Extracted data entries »
=== Section Start ===

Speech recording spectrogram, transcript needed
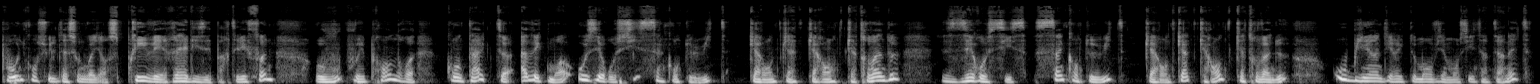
pour une consultation de voyance privée réalisée par téléphone, vous pouvez prendre contact avec moi au 06 58 44 40 82 06 58 44 40 82 ou bien directement via mon site internet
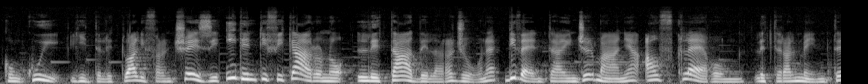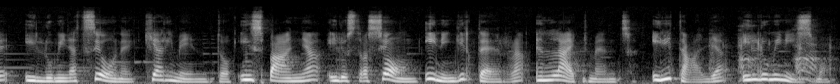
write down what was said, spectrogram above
con cui gli intellettuali francesi identificarono l'età della ragione, diventa in Germania Aufklärung, letteralmente illuminazione, chiarimento, in Spagna Illustration, in Inghilterra Enlightenment, in Italia Illuminismo.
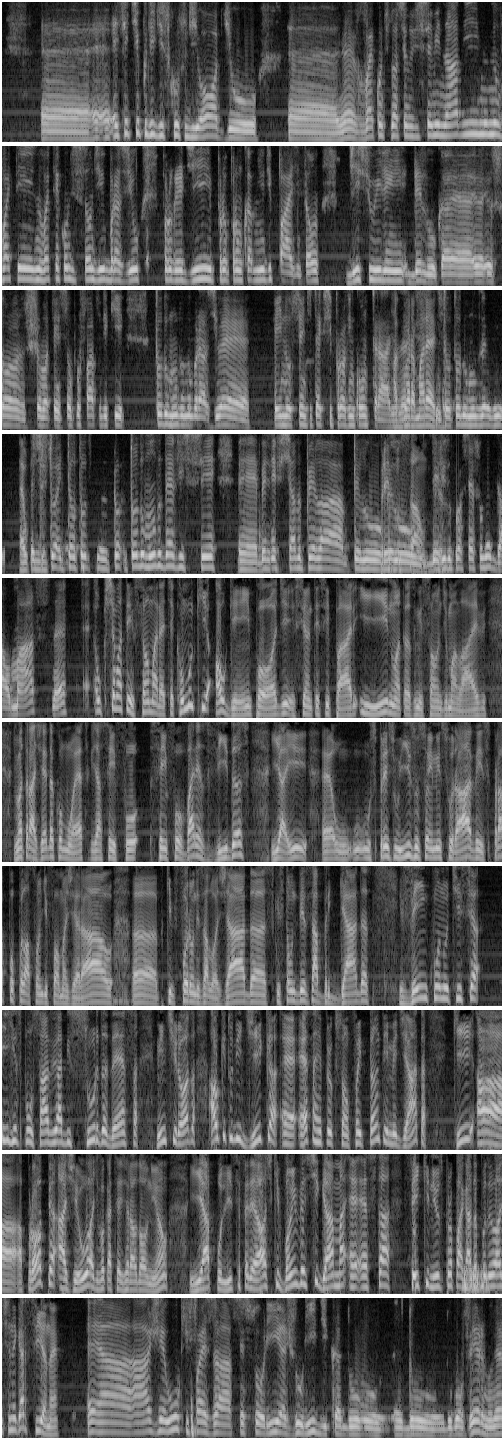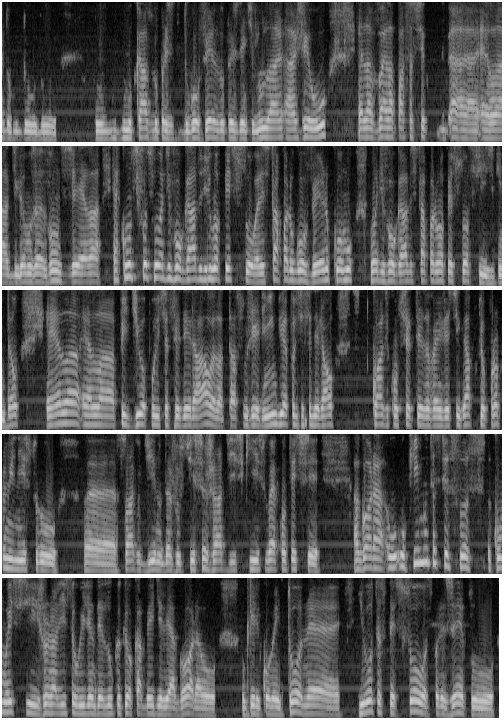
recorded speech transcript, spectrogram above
é, é esse tipo de discurso de ódio é, né, vai continuar sendo disseminado e não vai ter não vai ter condição de o Brasil progredir para um caminho de paz. Então, disse o William De Luca, é, eu só chamo atenção para o fato de que todo mundo no Brasil é é inocente até que se prove em contrário. Né? Agora, né? Marete. Então todo mundo deve. É o que... Então todo, todo mundo deve ser é, beneficiado pela, pelo, pelo devido processo legal, mas, né? É, o que chama atenção, Marete, é como que alguém pode se antecipar e ir numa transmissão de uma live, de uma tragédia como essa, que já ceifou, ceifou várias vidas, e aí é, o, os prejuízos são imensuráveis para a população de forma geral, uh, que foram desalojadas, que estão desabrigadas, vem com a notícia irresponsável, absurda dessa, mentirosa. Ao que tudo indica, é, essa repercussão foi tanto imediata que a, a própria AGU, a Advocacia Geral da União, e a Polícia Federal, acho que vão investigar é, esta fake news propagada pelo Alexandre Garcia, né? É a, a AGU que faz a assessoria jurídica do, do, do governo, né, do, do, do no caso do, do, governo do presidente Lula, a AGU, ela vai, ela passa a ser, ela, digamos, vamos dizer, ela é como se fosse um advogado de uma pessoa. Ela está para o governo como um advogado está para uma pessoa física. Então, ela, ela pediu à Polícia Federal, ela está sugerindo e a Polícia Federal quase com certeza vai investigar, porque o próprio ministro uh, Flávio Dino da Justiça já disse que isso vai acontecer. Agora, o, o, que muitas pessoas, como esse jornalista William De Luca que eu acabei de ler agora, o, o que ele comentou, né, e outras pessoas, por exemplo,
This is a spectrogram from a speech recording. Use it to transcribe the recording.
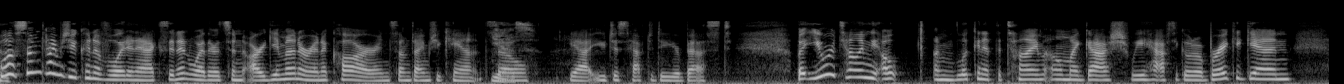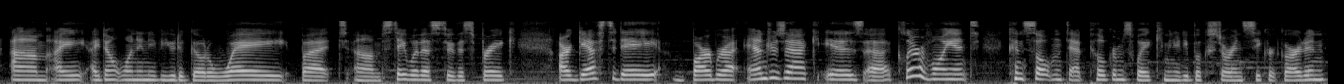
Well, sometimes you can avoid an accident, whether it's an argument or in a car, and sometimes you can't. So, Yes. Yeah, you just have to do your best. But you were telling me, oh, I'm looking at the time. Oh my gosh, we have to go to a break again. Um, I, I don't want any of you to go away, but um, stay with us through this break. Our guest today, Barbara Andrzak, is a clairvoyant consultant at Pilgrim's Way Community Bookstore in Secret Garden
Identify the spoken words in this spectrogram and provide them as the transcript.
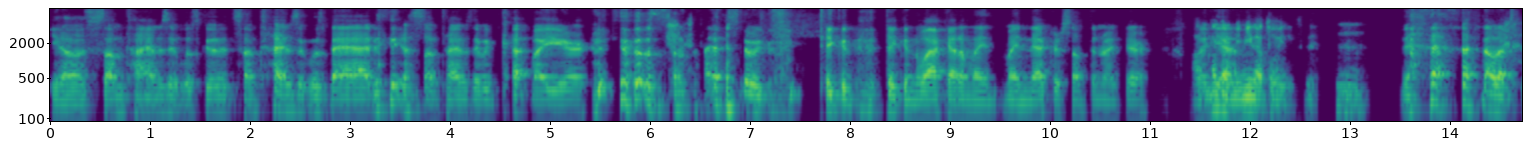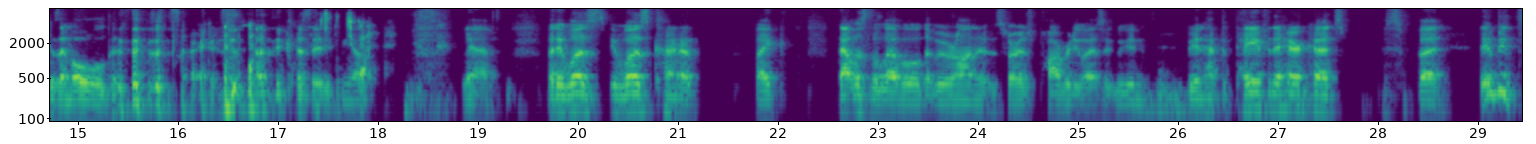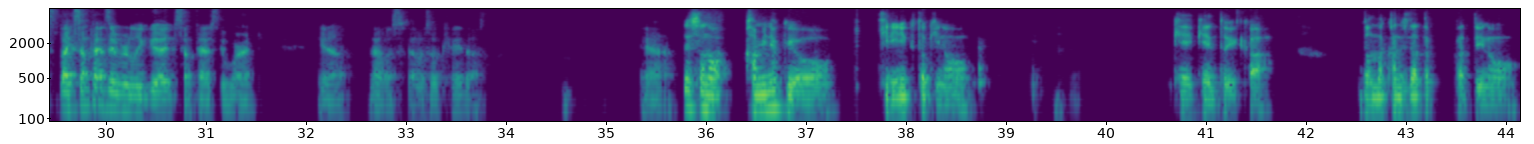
you know, sometimes it was good, sometimes it was bad. you know, sometimes they would cut my ear. sometimes they would take a take a whack out of my my neck or something right there. But, yeah. no, that's because I'm old. Sorry, not because of anything else. Yeah, but it was it was kind of like that was the level that we were on as far as poverty wise. Like we didn't we didn't have to pay for the haircuts, but they would be like sometimes they were really good, sometimes they weren't. You know, that was that was okay though. Yeah. で、その髪の毛を切りに行くときの経験というか、どんな感じだったかっていうのを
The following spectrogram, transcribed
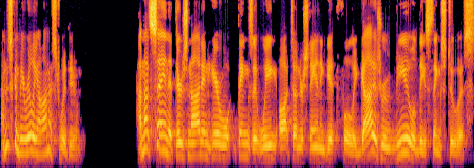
I'm just going to be really honest with you. I'm not saying that there's not in here things that we ought to understand and get fully. God has revealed these things to us,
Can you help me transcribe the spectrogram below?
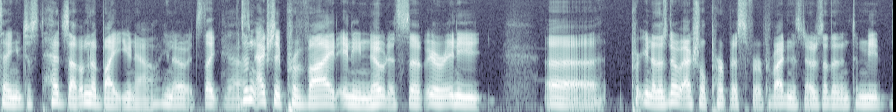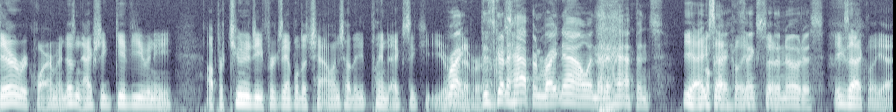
saying, just heads up, I'm going to bite you now." You know, it's like yeah. it doesn't actually provide any notice of, or any. Uh, you know, there's no actual purpose for providing this notice other than to meet their requirement. It doesn't actually give you any opportunity, for example, to challenge how they plan to execute you or right. whatever. This is going to happen right now, and then it happens. yeah, exactly. Okay, thanks so, for the notice. Exactly, yeah.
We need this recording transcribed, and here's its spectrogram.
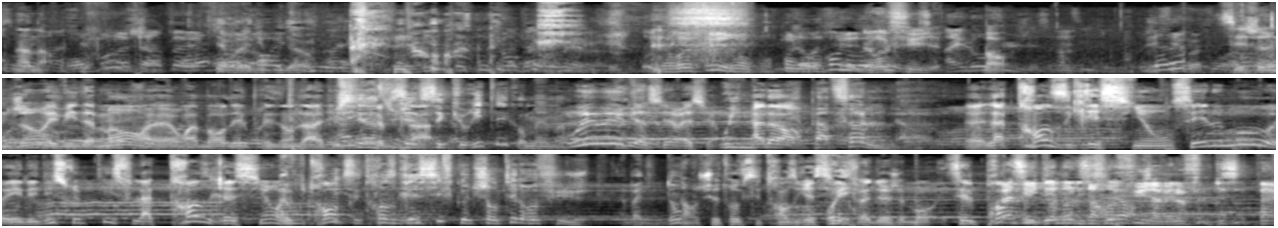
Non non. Tiens, voilà du boudin. Le refuge, on le refuge. Le refuge. Bon. Ces jeunes gens, évidemment, euh, ont abordé le président de la République C'est un comme sujet de ça. sécurité quand même. Oui, oui, bien sûr, bien sûr. Oui, mais Alors, pas seul, là. euh, la transgression, c'est le mot, il est disruptif. La transgression. Ah, trouvez que c'est transgressif que de chanter le refuge? Ah bah, donc. Non, je trouve que c'est transgressif. De... Bon, c'est le propre du démolisseur. refuge avec le feu qui s'éteint.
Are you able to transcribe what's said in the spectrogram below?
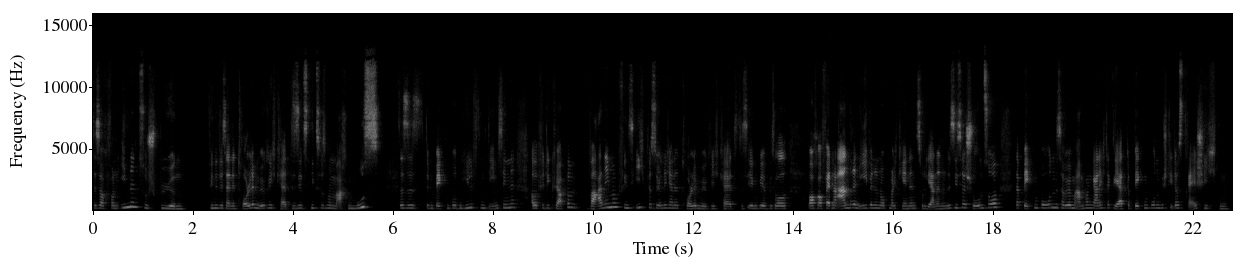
Das auch von innen zu spüren, finde ich das eine tolle Möglichkeit. Das ist jetzt nichts, was man machen muss, dass es dem Beckenboden hilft in dem Sinne. Aber für die Körperwahrnehmung finde ich persönlich eine tolle Möglichkeit, das irgendwie ein bisschen auch auf einer anderen Ebene nochmal kennenzulernen. Und es ist ja schon so, der Beckenboden, das habe ich am Anfang gar nicht erklärt, der Beckenboden besteht aus drei Schichten.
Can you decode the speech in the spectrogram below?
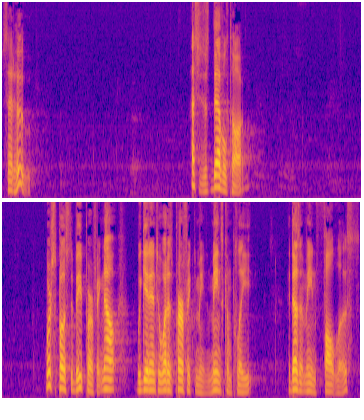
Said who? That's just devil talk. We're supposed to be perfect. Now, we get into what does perfect mean? It means complete. It doesn't mean faultless.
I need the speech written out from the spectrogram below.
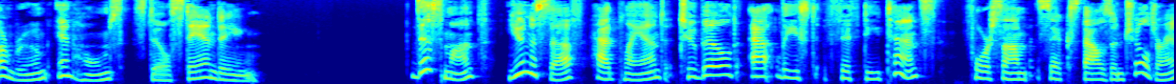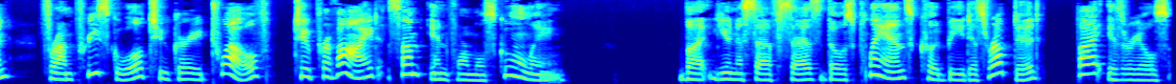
a room in homes still standing. This month, UNICEF had planned to build at least 50 tents for some 6,000 children from preschool to grade 12 to provide some informal schooling. But UNICEF says those plans could be disrupted by Israel's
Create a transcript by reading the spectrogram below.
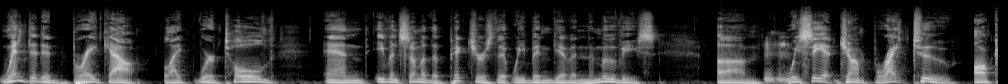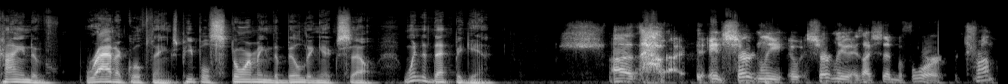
When did it break out? Like we're told, and even some of the pictures that we've been given, the movies, um, mm-hmm. we see it jump right to all kind of radical things. People storming the building itself. When did that begin? Uh, it certainly, it certainly, as I said before, Trump.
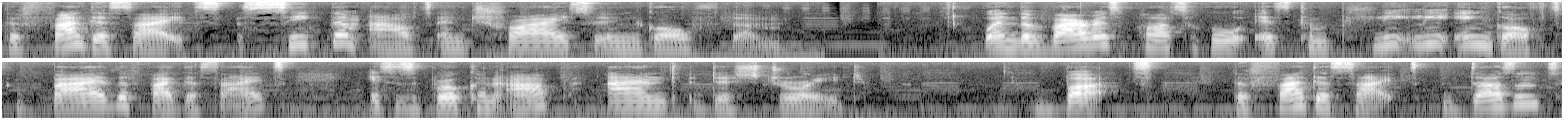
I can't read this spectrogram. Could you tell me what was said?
the phagocytes seek them out and try to engulf them. When the virus particle is completely engulfed by the phagocyte, it is broken up and destroyed. But the phagocyte doesn't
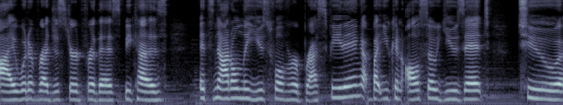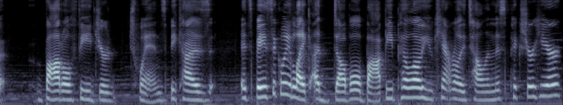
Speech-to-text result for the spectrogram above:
I would have registered for this because it's not only useful for breastfeeding, but you can also use it to bottle feed your twins because it's basically like a double boppy pillow. You can't really tell in this picture here.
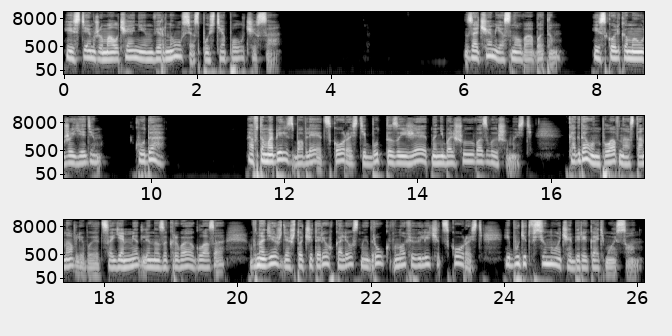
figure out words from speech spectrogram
и с тем же молчанием вернулся спустя полчаса. Зачем я снова об этом? И сколько мы уже едем? Куда? Автомобиль сбавляет скорость и будто заезжает на небольшую возвышенность. Когда он плавно останавливается, я медленно закрываю глаза в надежде, что четырехколесный друг вновь увеличит скорость и будет всю ночь оберегать мой сон.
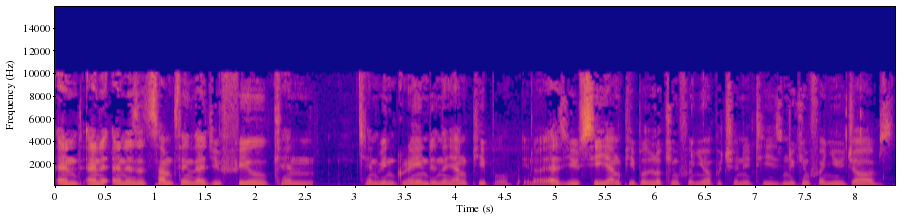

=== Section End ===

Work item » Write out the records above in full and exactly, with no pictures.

Task result »
Speech recording spectrogram, transcript needed
pour une consultation de voyance privée réalisée par téléphone, vous pouvez prendre contact avec moi au 06 58 44 40 82 06 58 44 40 82 ou bien directement via mon site internet
write down what was said, spectrogram above
con cui gli intellettuali francesi identificarono l'età della ragione, diventa in Germania Aufklärung, letteralmente illuminazione, chiarimento, in Spagna Illustration, in Inghilterra Enlightenment, in Italia Illuminismo.
recorded speech transcript, spectrogram above
é, é esse tipo de discurso de ódio é, né, vai continuar sendo disseminado e não vai ter não vai ter condição de o Brasil progredir para um caminho de paz. Então, disse o William De Luca, é, eu só chamo atenção para o fato de que todo mundo no Brasil é é inocente até que se prove em contrário. Né? Agora, né? Marete. Então todo mundo deve. É o que... Então todo, todo mundo deve ser é, beneficiado pela, pelo, pelo devido processo legal, mas, né? É, o que chama atenção, Marete, é como que alguém pode se antecipar e ir numa transmissão de uma live, de uma tragédia como essa, que já ceifou, ceifou várias vidas, e aí é, o, os prejuízos são imensuráveis para a população de forma geral, uh, que foram desalojadas, que estão desabrigadas, vem com a notícia irresponsável, absurda dessa, mentirosa. Ao que tudo indica, é, essa repercussão foi tanto imediata que a, a própria AGU, a Advocacia Geral da União, e a Polícia Federal, acho que vão investigar é, esta fake news propagada pelo Alexandre Garcia, né? É a, a AGU que faz a assessoria jurídica do, do, do governo, né, do, do, do no caso do, do, governo do presidente Lula, a AGU, ela vai, ela passa a ser, ela, digamos, vamos dizer, ela é como se fosse um advogado de uma pessoa. Ela está para o governo como um advogado está para uma pessoa física. Então, ela, ela pediu à Polícia Federal, ela está sugerindo e a Polícia Federal quase com certeza vai investigar, porque o próprio ministro uh, Flávio Dino da Justiça já disse que isso vai acontecer. Agora, o, o, que muitas pessoas, como esse jornalista William De Luca que eu acabei de ler agora, o, o que ele comentou, né, e outras pessoas, por exemplo,
This is a spectrogram from a speech recording. Use it to transcribe the recording.
Well, sometimes you can avoid an accident, whether it's an argument or in a car, and sometimes you can't. So, Yes. Yeah, you just have to do your best. But you were telling me, oh, I'm looking at the time. Oh my gosh, we have to go to a break again. Um, I, I don't want any of you to go away, but um, stay with us through this break. Our guest today, Barbara Andrzak, is a clairvoyant consultant at Pilgrim's Way Community Bookstore in Secret Garden
Identify the spoken words in this spectrogram and provide them as the transcript.
you know, sometimes it was good, sometimes it was bad. you know, sometimes they would cut my ear. sometimes they would take a take a whack out of my my neck or something right there. But, yeah. no, that's because I'm old. Sorry, not because of anything else. Yeah, but it was it was kind of like that was the level that we were on as far as poverty wise. Like we didn't we didn't have to pay for the haircuts, but they would be like sometimes they were really good, sometimes they weren't. You know, that was that was okay though. Yeah. で、その髪の毛を切りに行くときの経験というか、どんな感じだったかっていうのを
The following spectrogram, transcribed
I'm just going to be really honest with you. I'm not saying that there's not in here things that we ought to understand and get fully. God has revealed these things to us,
Can you help me transcribe the spectrogram below?
saying, just heads up, I'm going to bite you now." You know, it's like yeah. it doesn't actually provide any notice of, or any. Uh, you know, there's no actual purpose for providing this notice other than to meet their requirement. It doesn't actually give you any opportunity, for example, to challenge how they plan to execute you or right. whatever. This is going to happen right now, and then it happens. yeah, exactly. Okay, thanks so, for the notice. Exactly, yeah.
We need this recording transcribed, and here's its spectrogram.
Non non. Tiens, voilà du boudin. Le refuge, on le refuge. Le refuge. Bon. Ces jeunes gens, évidemment, euh, ont abordé le président de la République C'est un comme sujet de ça. sécurité quand même. Oui, oui, bien sûr, bien sûr. Oui, mais Alors, pas seul, là. euh, la transgression, c'est le mot, il est disruptif. La transgression. Ah, trouvez que c'est transgressif que de chanter le refuge? Ah bah, donc. Non, je trouve que c'est transgressif. De... Bon, c'est le propre du démolisseur. refuge avec le feu qui s'éteint.
Are you able to transcribe what's said in the spectrogram below?
Das auch von innen zu spüren, finde ich das eine tolle Möglichkeit. Das ist jetzt nichts, was man machen muss, dass es dem Beckenboden hilft in dem Sinne. Aber für die Körperwahrnehmung finde ich persönlich eine tolle Möglichkeit, das irgendwie ein bisschen auch auf einer anderen Ebene nochmal kennenzulernen. Und es ist ja schon so, der Beckenboden, das habe ich am Anfang gar nicht erklärt, der Beckenboden besteht aus drei Schichten.
Can you decode the speech in the spectrogram below?
Said who? That's just devil talk. We're supposed to be perfect. Now, we get into what does perfect mean? It means complete. It doesn't mean faultless.
I need the speech written out from the spectrogram below.
a room in homes still standing. This month, UNICEF had planned to build at least 50 tents for some 6,000 children from preschool to grade 12 to provide some informal schooling. But UNICEF says those plans could be disrupted by Israel's
Create a transcript by reading the spectrogram below.
When did it break out? Like we're told, and even some of the pictures that we've been given, the movies, um, mm-hmm. we see it jump right to all kind of radical things. People storming the building itself. When did that begin? Uh, it certainly, it certainly, as I said before, Trump.
I can't read this spectrogram. Could you tell me what was said?
the phagocytes seek them out and try to engulf them. When the virus particle is completely engulfed by the phagocyte, it is broken up and destroyed. But the phagocyte doesn't
Speech-to-text result for the spectrogram above:
I would have registered for this because it's not only useful for breastfeeding, but you can also use it to bottle feed your twins because it's basically like a double boppy pillow. You can't really tell in this picture here.
figure out words from speech spectrogram
и с тем же молчанием вернулся спустя полчаса. Зачем я снова об этом? И сколько мы уже едем? Куда? Автомобиль сбавляет скорость и будто заезжает на небольшую возвышенность. Когда он плавно останавливается, я медленно закрываю глаза в надежде, что четырехколесный друг вновь увеличит скорость и будет всю ночь оберегать мой сон.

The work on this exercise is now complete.